The American company behind a proposed huge Las Vegas-style Sphere entertainment venue in east London has withdrawn its plans.
Madison Square Garden Entertainment (MSG) said it could not continue to participate in a process that was “merely a political football between rival parties”.
In a letter to the Planning Inspectorate MSG said it was “extremely disappointing” that Londoners would “not benefit from the Sphere’s groundbreaking technology and the thousands of well-paying jobs it would have created”.
In December, the housing secretary, Michael Gove, used his powers to call in and review the rejection of planning permission by the London mayor, Sadiq Khan, for the 21,000-capacity, 300ft-tall structure in Stratford, east London.
However, Sphere Entertainment, a sister firm to MSG, said it had written to Gove advising him of the company’s plan to withdraw its application and to decline to participate in the call-in process.
A spokesperson for the company added it was committed to working with “forward-thinking cities around the world” who were “serious” about bringing the project to their communities.
MSG’s letter to the Planning Inspectorate read: “On behalf of both Stratford Garden Development Limited and Sphere Entertainment, I write to confirm that we are officially withdrawing our application from the Planning Inspectorate process.
“After spending millions of pounds acquiring our site in Stratford and collaboratively engaging in a five-year planning process with numerous governmental bodies, including the local planning authority who approved our plans following careful review, we cannot continue to participate in a process that is merely a political football between rival parties.”
MSG had wanted to build its Sphere venue in Stratford, with plans to illuminate it on the outside and have the world’s highest-resolution LED screen, along with immersive sound systems to host concerts, shows and sporting events.

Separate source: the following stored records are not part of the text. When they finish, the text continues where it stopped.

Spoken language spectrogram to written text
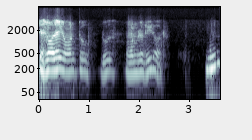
yes mother you want to do you want me to read or hmm?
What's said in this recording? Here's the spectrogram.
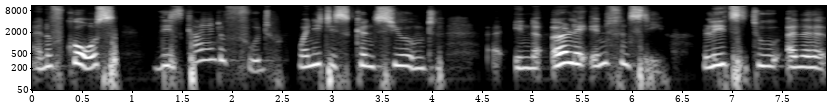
And of course, this kind of food, when it is consumed uh, in early infancy, leads to an, uh,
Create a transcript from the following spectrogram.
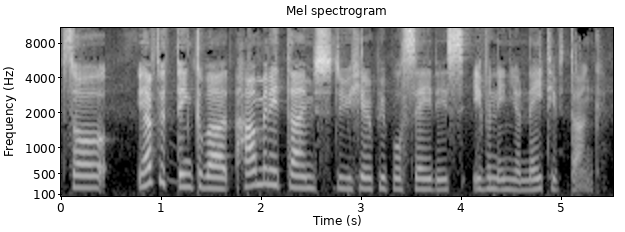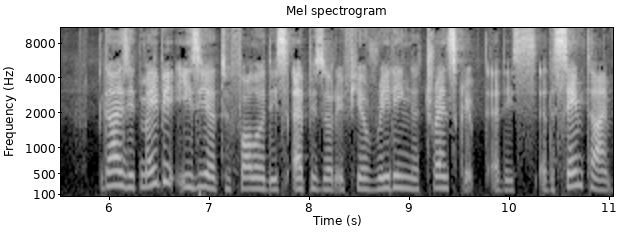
So you have to think about how many times do you hear people say this even in your native tongue. Guys, it may be easier to follow this episode if you're reading a transcript at this at the same time.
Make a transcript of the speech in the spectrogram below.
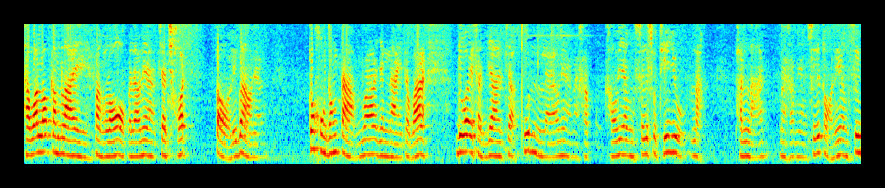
ถามว่าล็อกกำไรฝั่งรองออกไปแล้วเนี่ยจะช็อตต่อหรือเปล่าเนี่ยก็คงต้องตามว่ายังไงแต่ว่าด้วยสัญญาณจากหุ้นแล้วเนี่ยนะครับเขายังซื้อสุทธิอยู่หลักพันล้านนะครับ ยังซื้อต่อเนื่องซึ่ง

The 4.7-acre site was bought by the firm having been left empty since it was last used as a temporary coach park during the 2012 London Olympics. But Khan ruled in November that the Sphere, following New York-based firm MSG’s planning application to the London Legacy Development Corporation, would not be allowed to be built.
The Labour mayor said the venue would cause “significant light intrusion resulting in significant harm to the outlook of neighbouring properties, detriment to human health, and significant harm to the general amenity enjoyed by residents of their own homes”.
The mayor went on to say it would be “bulky” and “unduly dominant” and would not “constitute good and sustainable design”.
People living near the proposed development site had reportedly said they were “insulted” after MSG allegedly offered blackout blinds as a way of mitigating the glow from the images emitting from the orb-like structure.